Top of The input
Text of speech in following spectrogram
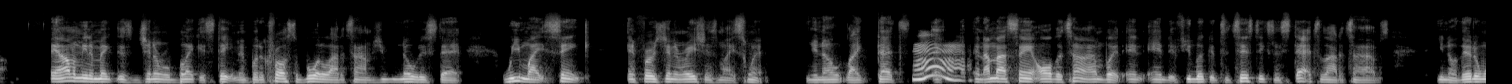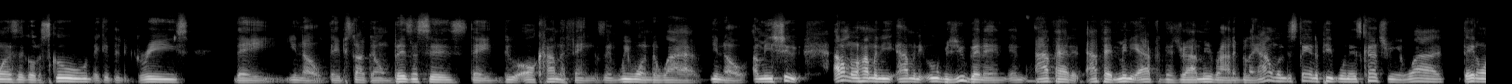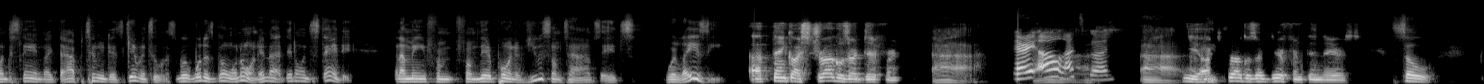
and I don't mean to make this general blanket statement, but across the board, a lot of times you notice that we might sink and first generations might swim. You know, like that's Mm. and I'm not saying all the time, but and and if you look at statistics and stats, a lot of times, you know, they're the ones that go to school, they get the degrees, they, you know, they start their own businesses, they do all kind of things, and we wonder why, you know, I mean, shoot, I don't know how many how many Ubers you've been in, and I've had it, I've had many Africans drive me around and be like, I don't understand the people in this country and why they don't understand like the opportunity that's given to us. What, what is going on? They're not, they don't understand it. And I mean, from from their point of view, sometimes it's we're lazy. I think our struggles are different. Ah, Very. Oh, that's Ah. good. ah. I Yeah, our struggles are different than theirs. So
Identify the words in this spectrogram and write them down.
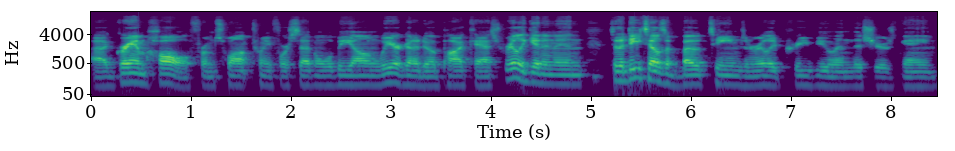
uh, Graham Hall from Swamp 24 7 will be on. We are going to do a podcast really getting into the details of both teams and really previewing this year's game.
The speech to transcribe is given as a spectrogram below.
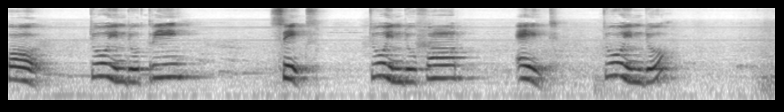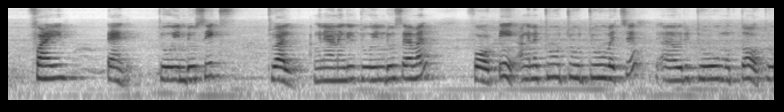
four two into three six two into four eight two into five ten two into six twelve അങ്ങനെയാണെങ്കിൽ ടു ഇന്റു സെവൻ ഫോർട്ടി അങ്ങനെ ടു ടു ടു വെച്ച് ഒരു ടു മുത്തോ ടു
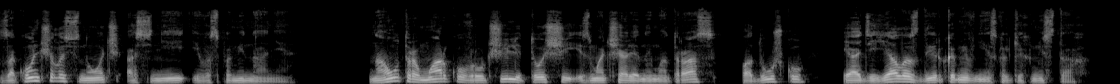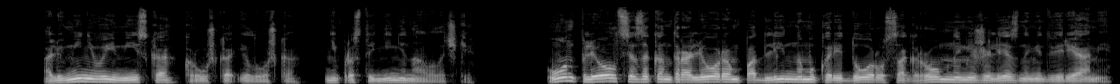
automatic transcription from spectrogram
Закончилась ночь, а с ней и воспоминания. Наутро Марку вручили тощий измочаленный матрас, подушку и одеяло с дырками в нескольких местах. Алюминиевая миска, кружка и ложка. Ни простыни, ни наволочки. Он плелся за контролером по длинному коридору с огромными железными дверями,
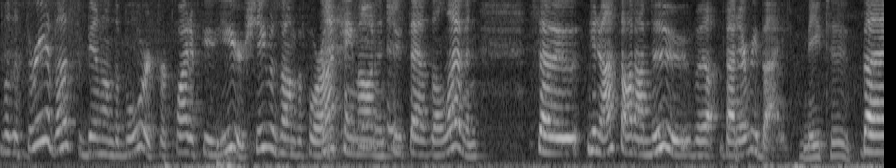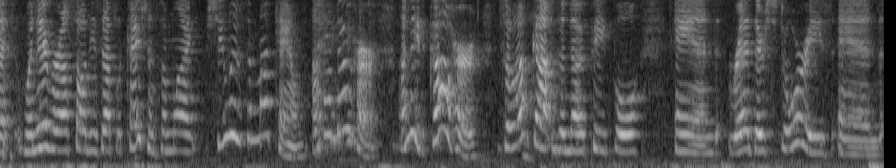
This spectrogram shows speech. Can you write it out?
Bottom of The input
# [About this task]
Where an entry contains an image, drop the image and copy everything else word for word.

# [Response to this task]
Text of speech in following spectrogram
and I don't mean to make this general blanket statement, but across the board, a lot of times you notice that we might sink and first generations might swim. You know, like that's Mm. and I'm not saying all the time, but and and if you look at statistics and stats, a lot of times, you know, they're the ones that go to school, they get the degrees, they, you know, they start their own businesses, they do all kind of things, and we wonder why, you know, I mean, shoot, I don't know how many how many Ubers you've been in, and I've had it, I've had many Africans drive me around and be like, I don't understand the people in this country and why they don't understand like the opportunity that's given to us. What, what is going on? They're not, they don't understand it. And I mean, from from their point of view, sometimes it's we're lazy. I think our struggles are different. Ah, Very. Oh, that's Ah. good. ah. I Yeah, our struggles are different than theirs. So
Identify the words in this spectrogram and write them down.
uh, Graham Hall from Swamp 24 7 will be on. We are going to do a podcast really getting into the details of both teams and really previewing this year's game.
The speech to transcribe is given as a spectrogram below.
four two into three six two into four eight two into five ten two into six twelve അങ്ങനെയാണെങ്കിൽ ടു ഇന്റു സെവൻ ഫോർട്ടി അങ്ങനെ ടു ടു ടു വെച്ച് ഒരു ടു മുത്തോ ടു
automatic transcription from spectrogram
Закончилась ночь, а с ней и воспоминания. Наутро Марку вручили тощий измочаленный матрас, подушку и одеяло с дырками в нескольких местах. Алюминиевая миска, кружка и ложка. Ни простыни, ни наволочки. Он плелся за контролером по длинному коридору с огромными железными дверями,
This spectrogram shows speech. Can you write it out?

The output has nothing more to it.